Wests: the poor relation
After the 2005 season when the team won the NRL grand final, the future seemed assured of much more success. But this has not been the case.
The bright future quickly turned into a succession of bitter disappointments on the field and off, amid a growing feeling of the alleged 50/50 partnership becoming more and more lopsided.
Commentators referred to the team as “Balmain”, with ex-Balmain players being the “go-to” interview subjects whenever comment was sought.
It has now sunk to Campbelltown being relegated to a paltry three games per year. In short, the Wests Tigers are no more than a rebranded “Balmain” with the Macarthur Region expected to keep young talent on tap with Campbelltown Sports Ground being treated as the home of the Unwanted Uncle you force yourself to visit once in a blue moon.
All of this unevenness exists despite the Balmain half of the deal being in severe financial distress for several years, culminating in entering into voluntary administration in late October of 2018. The Western Suburbs half of the deal will continue to foot the bills.
This has been the final straw for many Western Suburbs fans now calling for the Joint Venture to be annulled, with the return of their beloved Magpies to stand alone again in the premier competition.
The major obstacle is the Wests Ashfield Leagues Club board, determined to see the Wests Tigers as the only possible future. More equitable treatment of Wests may or may not have seen this current push staved off. We will never know.
The nature of puerile and partisan politics is partly to blame. It has seen the flowering of many a good intention literally nipped in the bud. And that is what is happening with Wests Ashfield and the NRL. The mindset is mind-boggling; the machinations within the club, excruciating; the self-deceit in declaring they actually look after the Macarthur area, pure Trumpian.

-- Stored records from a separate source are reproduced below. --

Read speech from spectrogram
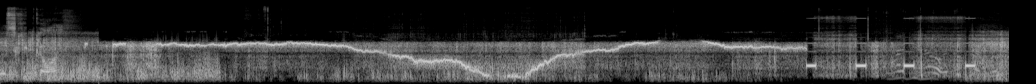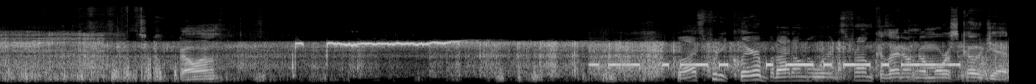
Let's keep going. Going. Well, that's pretty clear, but I don't know where it's from because I don't know Morse code yet.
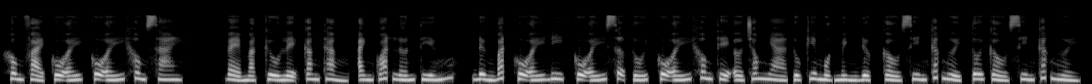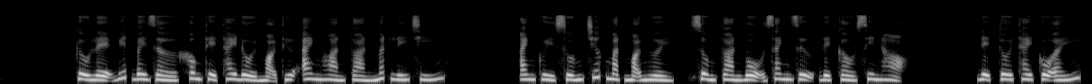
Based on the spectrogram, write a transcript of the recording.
Không phải cô ấy, cô ấy không sai. Vẻ mặt cựu lệ căng thẳng, anh quát lớn tiếng, đừng bắt cô ấy đi, cô ấy sợ tối, cô ấy không thể ở trong nhà tù kia một mình được cầu xin các người, tôi cầu xin các người. Cựu lệ biết bây giờ không thể thay đổi mọi thứ anh hoàn toàn mất lý trí. Anh quỳ xuống trước mặt mọi người, dùng toàn bộ danh dự để cầu xin họ. Để tôi thay cô ấy,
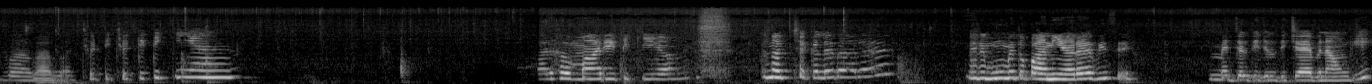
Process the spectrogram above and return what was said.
वाह वाह वाह छोटी छोटी टिक्कियाँ। और हमारी टिक्कियाँ। इतना अच्छा कलर आ रहा है। मेरे मुँह में तो पानी आ रहा है अभी से। मैं जल्दी जल्दी चाय बनाऊँगी।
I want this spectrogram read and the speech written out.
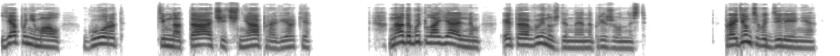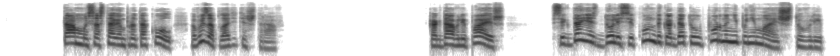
Я понимал, город, темнота, Чечня, проверки. Надо быть лояльным, это вынужденная напряженность. Пройдемте в отделение. Там мы составим протокол, вы заплатите штраф. Когда влипаешь, всегда есть доля секунды, когда ты упорно не понимаешь, что влип.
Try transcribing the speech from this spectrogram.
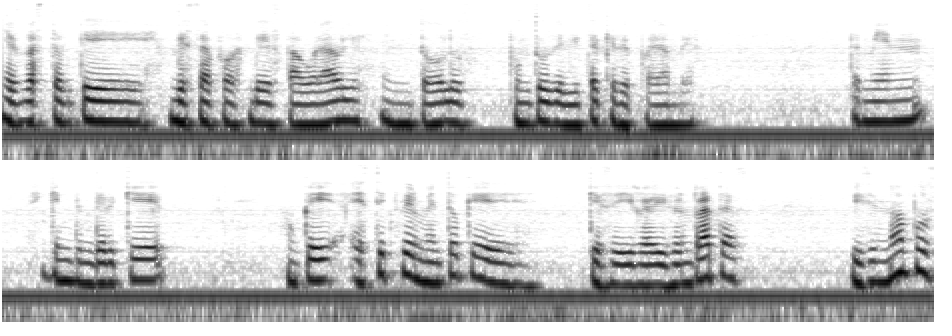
es bastante desfavorable en todos los puntos de vista que se puedan ver. También hay que entender que, aunque este experimento que, que se realizó en ratas, dicen, no, pues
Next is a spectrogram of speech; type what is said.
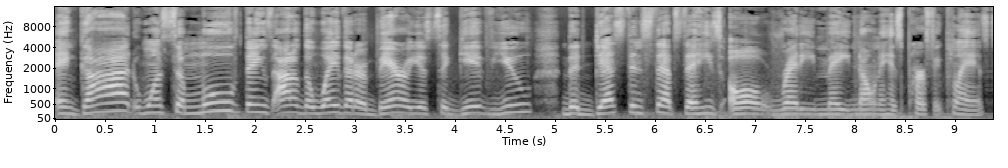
and God wants to move things out of the way that are barriers to give you the destined steps that he's already made known in his perfect plans.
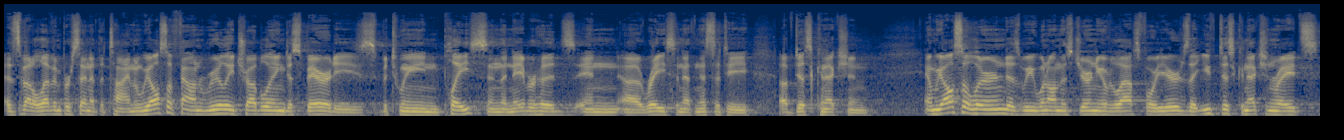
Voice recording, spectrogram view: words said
It's about 11% at the time. And we also found really troubling disparities between place and the neighborhoods and uh, race and ethnicity of disconnection. And we also learned as we went on this journey over the last four years that youth disconnection rates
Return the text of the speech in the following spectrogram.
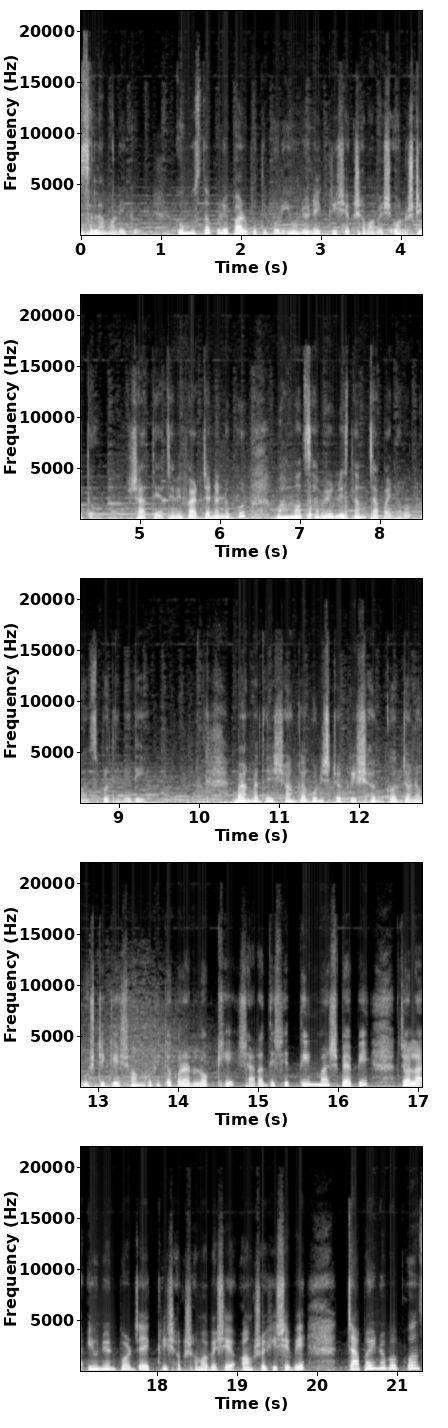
আসসালামু আলাইকুম। গুমুস্তাপুরে পার্বতীপুর ইউনিয়নে কৃষক সমাবেশ অনুষ্ঠিত। সাথে আছে আমি ফারজানা নুপুর, মোহাম্মদ সামিরুল ইসলাম, চাপাই নবাবগঞ্জ প্রতিনিধি। বাংলাদেশ সংখ্যাগরিষ্ঠ কৃষক জনগোষ্ঠীকে সংগঠিত করার লক্ষ্যে সারা দেশে তিন মাস ব্যাপী চলা ইউনিয়ন পর্যায়ে কৃষক সমাবেশে অংশ হিসেবে চাঁপাইনবাবগঞ্জ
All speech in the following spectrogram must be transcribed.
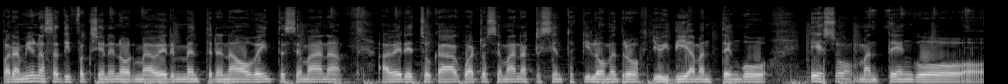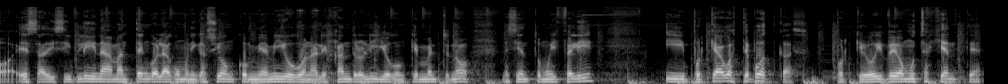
Para mí una satisfacción enorme haberme entrenado 20 semanas, haber hecho cada 4 semanas 300 kilómetros y hoy día mantengo eso, mantengo esa disciplina, mantengo la comunicación con mi amigo, con Alejandro Lillo, con quien me entrenó. Me siento muy feliz. ¿Y por qué hago este podcast? Porque hoy veo mucha gente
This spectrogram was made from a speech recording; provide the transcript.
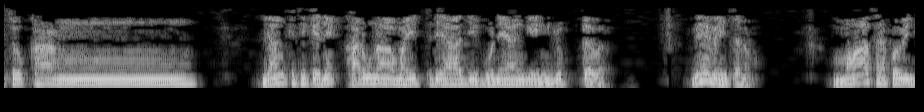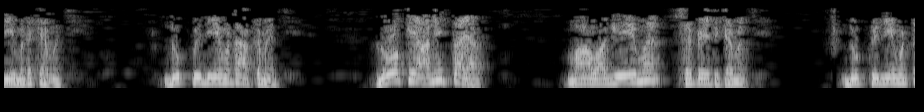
සුඛං. යම් කිසි කෙනෙක් කරුණා මෛත්‍රිය ආදී ගුණයන්ගෙන් යුක්තව මේ හිතනවා. මා සැප විඳීමට කැමැති දුක් විඳීමට අකමැති ලෝකේ අනිත් අයත් මා වගේම සැපයට කැමති. දුක් විඳීමට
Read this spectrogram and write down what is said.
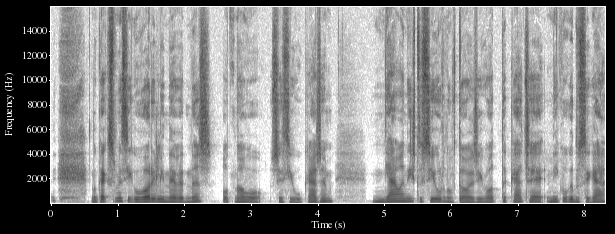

The Macarthur Magpies
It is now just a local call to phone the city from Campbelltown. Trains from and to there are plentiful and modern.

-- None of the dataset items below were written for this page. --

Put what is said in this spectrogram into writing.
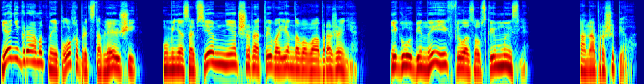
«Я неграмотный и плохо представляющий. У меня совсем нет широты военного воображения и глубины их философской мысли. Она прошипела.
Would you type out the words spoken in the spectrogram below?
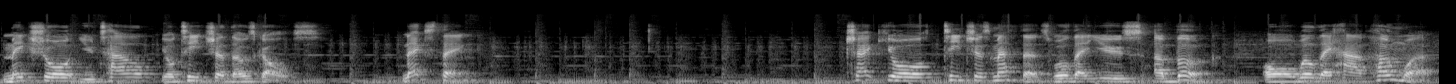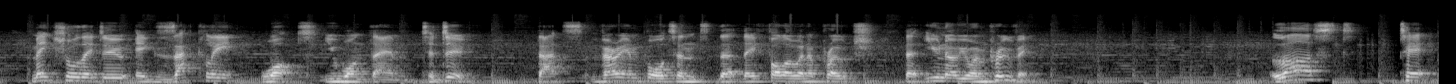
Make sure you tell your teacher those goals. Next thing, check your teacher's methods. Will they use a book or will they have homework? Make sure they do exactly what you want them to do. That's very important that they follow an approach that you know you're improving. Last tip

New and better roads have been built into and across the district. Infrastructure has boomed, even if not always keeping pace with the population growth.

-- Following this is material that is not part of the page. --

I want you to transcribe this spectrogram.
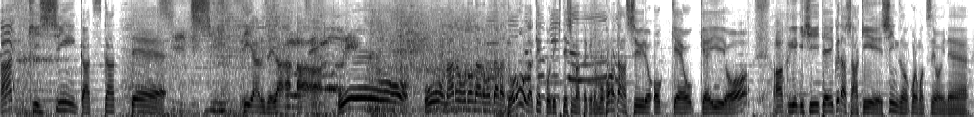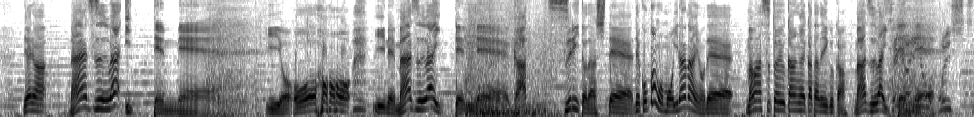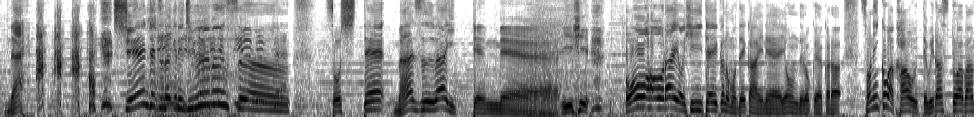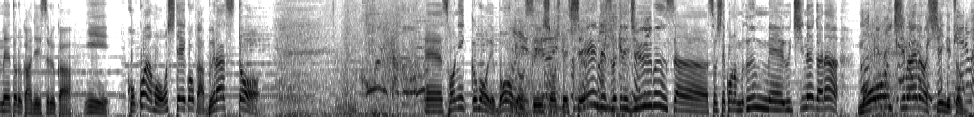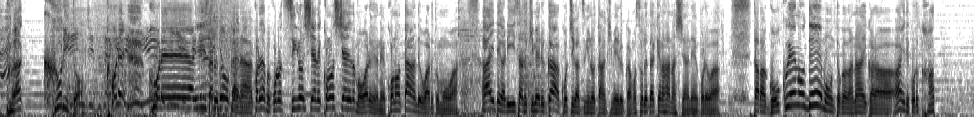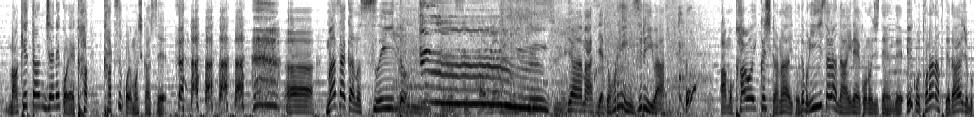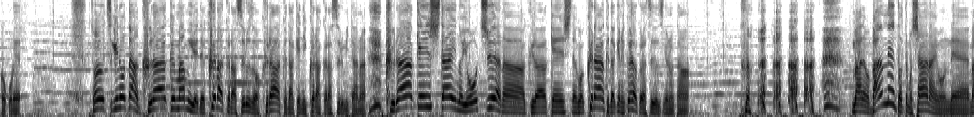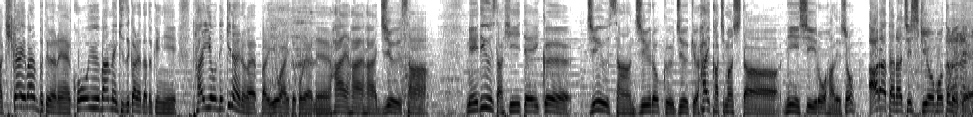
アッキ進化使って、ちってやるぜ。あ、あ、あ、おーおーなるほどなるほど。だからドローが結構できてしまったけども、このターン終了。オッケーオッケー、いいよ。悪撃引いていくだ、シャキ。シンズのこれも強いね。で、やりは、まずは1点目。いいよ。おおいいね。まずは1点目。がっつりと出して、で、ここはもうもういらないので、回すという考え方でいくか。まずは1点目。な、真実だけで十分っすそしてまずは1点目いいおーライを引いていくのもでかいね。4で6やから。ソニコは顔打ってウィラストは盤面取る感じにするか。にここはもう押していこうか。ブラスト。えー、ソニック4で防御を推奨して真実だけで十分さ。そしてこの運命打ちながらもう1枚目の真実をバックリと。これこれリーサルどうかな。これ多分この次の試合でこの試合でも終わるよね。このターンで終わると思うわ。相手がリーサル決めるかこっちが次のターン決めるか。もうそれだけの話やねこれは。ただ極へのデーモンとかがないから相手これ勝負けたんじゃね？これ。か勝つ？これもしかして。あまさかのスイート。いやまあいやどれにずるいわ。お？あもう顔行くしかないと。でもリーサルはないねこの時点で。えこれ取らなくて大丈夫かこれ。その次のターンクラークまみれでクラクラするぞクラークだけにクラクラするみたいなクラーケンシュタインの幼虫やなクラーケンシュタインこれクラークだけにクラクラするぞ次のターン まあでも盤面取ってもしゃあないもんね。まあ機械バンプというのはね、こういう盤面気づかれた時に対応できないのがやっぱり弱いところやね。はいはいはい。13。メデューサ引いていく。13、16、19。はい、勝ちました。2、4、ローハでしょ新たな知識を求めて。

In short, we are no longer in 1968, Dorothy! But that is seemingly where Wests Ashfield and the NRL are stuck, at least when it comes to the Magpies and the Macarthur district. The Macarthur Magpies is the future and we have secured the rights to the name for any future team willing to call Campbelltown home.
The current population of Campbelltown is 167,468 and is forecast to reach over 275,000 by 2036. Across the whole region, the population is expected to nudge 600,00 by that same year.
Meanwhile, soccer is about to establish a team in Campbelltown for their national A-League competition and Campbelltown Council would love nothing better than to have the stadium used all year round. Other major centres outside of Sydney, such as Newcastle, show that a regional centre can and will, get behind national teams in more than one code or sport.
With the NRL talking about additional teams and or a restructured competition for 2022, now is the time to have the conversation about really doing something meaningful in Macarthur.
Now is the time to make plans and put down roots in one of the greatest rugby league nurseries ever. But that conversation cannot be allowed to be behind locked doors among the Old Boys clubs and networks.
It has to be an open forum and include the fans. After all, isn’t the game supposed to be for that particular stakeholder above all others?
In fact, this could be just part of a much bigger conversation about the long-term future of the game itself and it’s ongoing relevance in the swirling diorama that is sport in Australia.
Family day planned
The Bring Back the Magpies Committee will be holding a family day at Campbelltown Bowling Club on February 16 starting at 11:00 am. There will be talks, pass the ball competitions and a sausage sizzle. The Macarthur region deserves a presence in the national competition. Help us make that point by turning out in numbers.
If you are unable to come along, you can also voice your opinion directly to the NRL and to Wests Ashfield Leagues club.